## Aim of the task
Go to the line below that contains "Work out what is". From there to the end of the records, reproduce each line exactly, except the pictures.
(Beginning of Information)
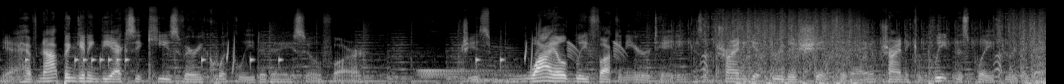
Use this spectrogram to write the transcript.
Yeah, I have not been getting the exit keys very quickly today so far. Which is wildly fucking irritating, because I'm trying to get through this shit today. I'm trying to complete this playthrough today.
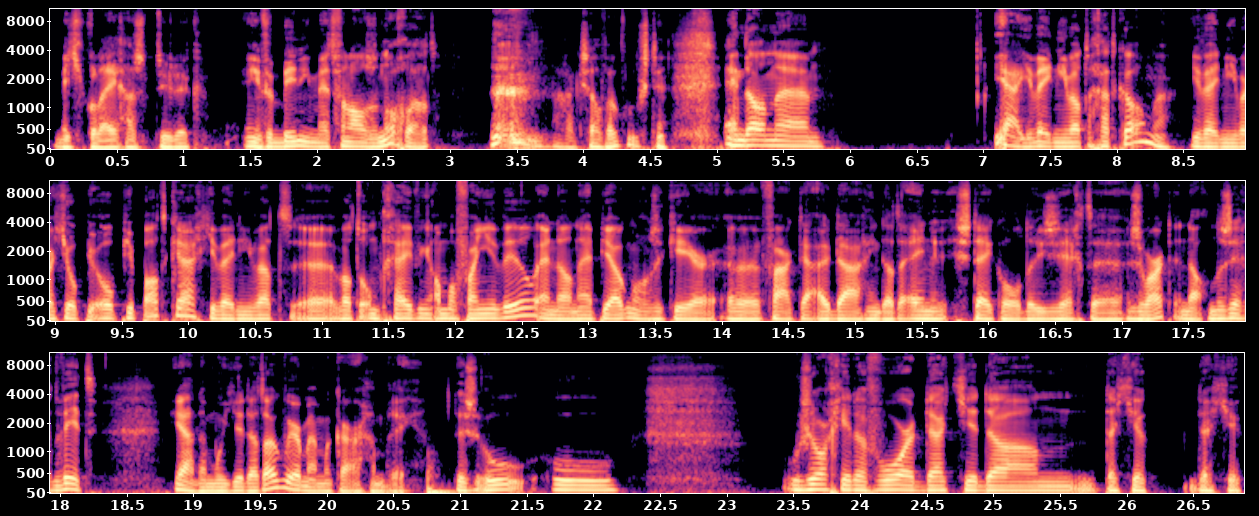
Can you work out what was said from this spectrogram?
Met je collega's natuurlijk. In verbinding met van alles en nog wat. dan ga ik zelf ook hoesten. En dan, uh, ja, je weet niet wat er gaat komen. Je weet niet wat je op je, op je pad krijgt. Je weet niet wat, uh, wat de omgeving allemaal van je wil. En dan heb je ook nog eens een keer uh, vaak de uitdaging dat de ene stakeholder die zegt zwart en de ander zegt wit. Ja, dan moet je dat ook weer met elkaar gaan brengen. Dus hoe, hoe, hoe zorg je ervoor dat je dan dat je, dat je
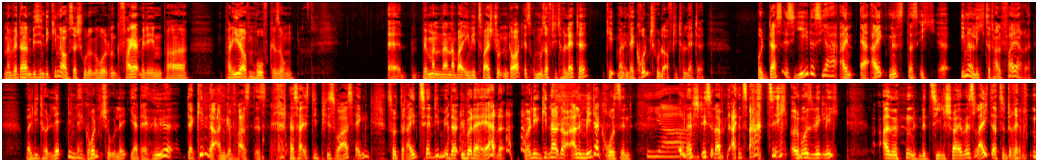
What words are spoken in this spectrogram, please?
Und dann wird da ein bisschen die Kinder aus der Schule geholt und gefeiert mit denen ein paar, paar Lieder auf dem Hof gesungen. Äh, wenn man dann aber irgendwie zwei Stunden dort ist und muss auf die Toilette, geht man in der Grundschule auf die Toilette. Und das ist jedes Jahr ein Ereignis, das ich äh, innerlich total feiere, weil die Toiletten in der Grundschule ja der Höhe der Kinder angepasst ist. Das heißt, die Pissoirs hängen so drei Zentimeter über der Erde, weil die Kinder halt alle Meter groß sind. Ja. Und dann stehst du da mit 1,80 und musst wirklich, also eine Zielscheibe ist leichter zu treffen.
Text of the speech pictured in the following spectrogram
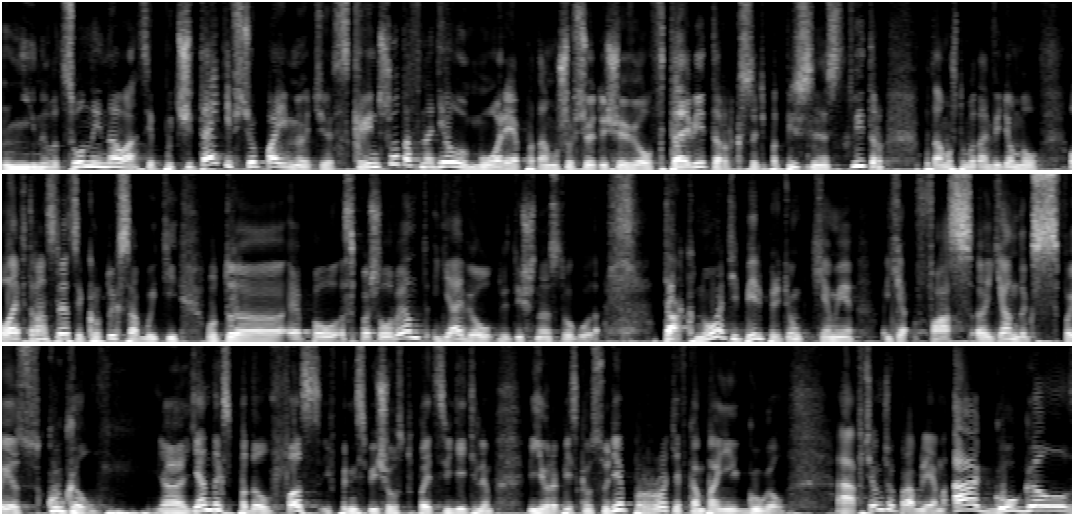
не инновационные инновации. Почитайте, все поймете. Скриншотов наделал море, потому что все это еще вел в Твиттер. Кстати, подписывайтесь на Твиттер, потому что мы там ведем live-трансляции крутых событий. Вот э, Apple Special Event я вел 2016 года. Так, ну а теперь перейдем к теме я, ФАС, э, Яндекс, ФС, Google. Э, Яндекс подал ФАС и, в принципе, еще выступает свидетелем в Европейском суде против компании Google. А в чем же проблема? А Google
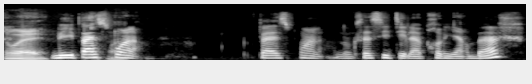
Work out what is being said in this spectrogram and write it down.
Ouais. mais pas à ce Ouais. point-là. Pas à ce point-là. Donc ça, c'était la première baffe.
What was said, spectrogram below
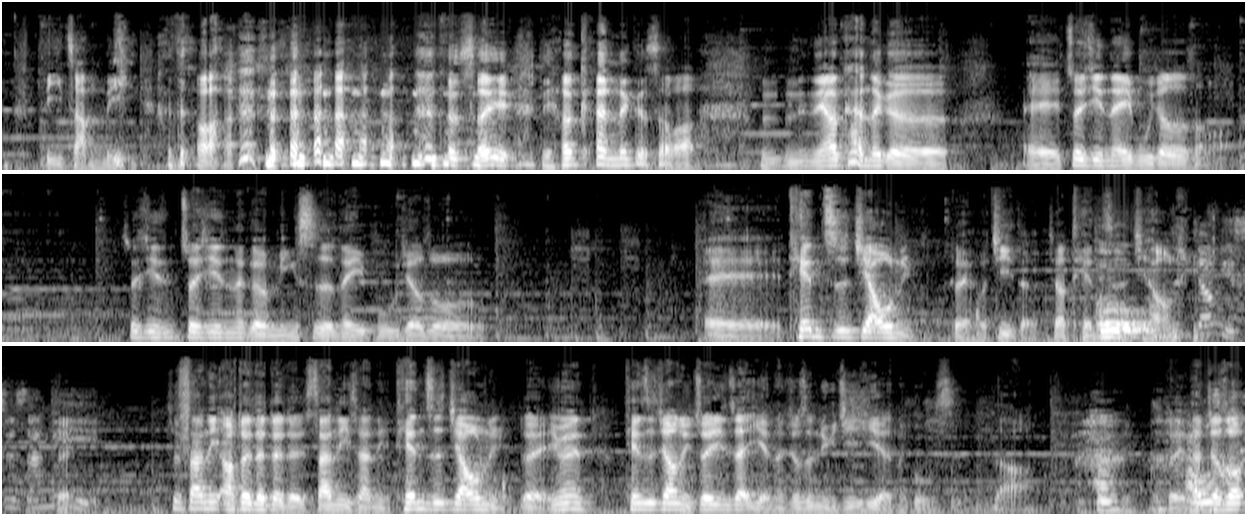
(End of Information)
## Completed exercise
Work out what is being said in this spectrogram and write it down.
Ouais. mais pas à ce Ouais. point-là. Pas à ce point-là. Donc ça, c'était la première baffe.
What was said, spectrogram below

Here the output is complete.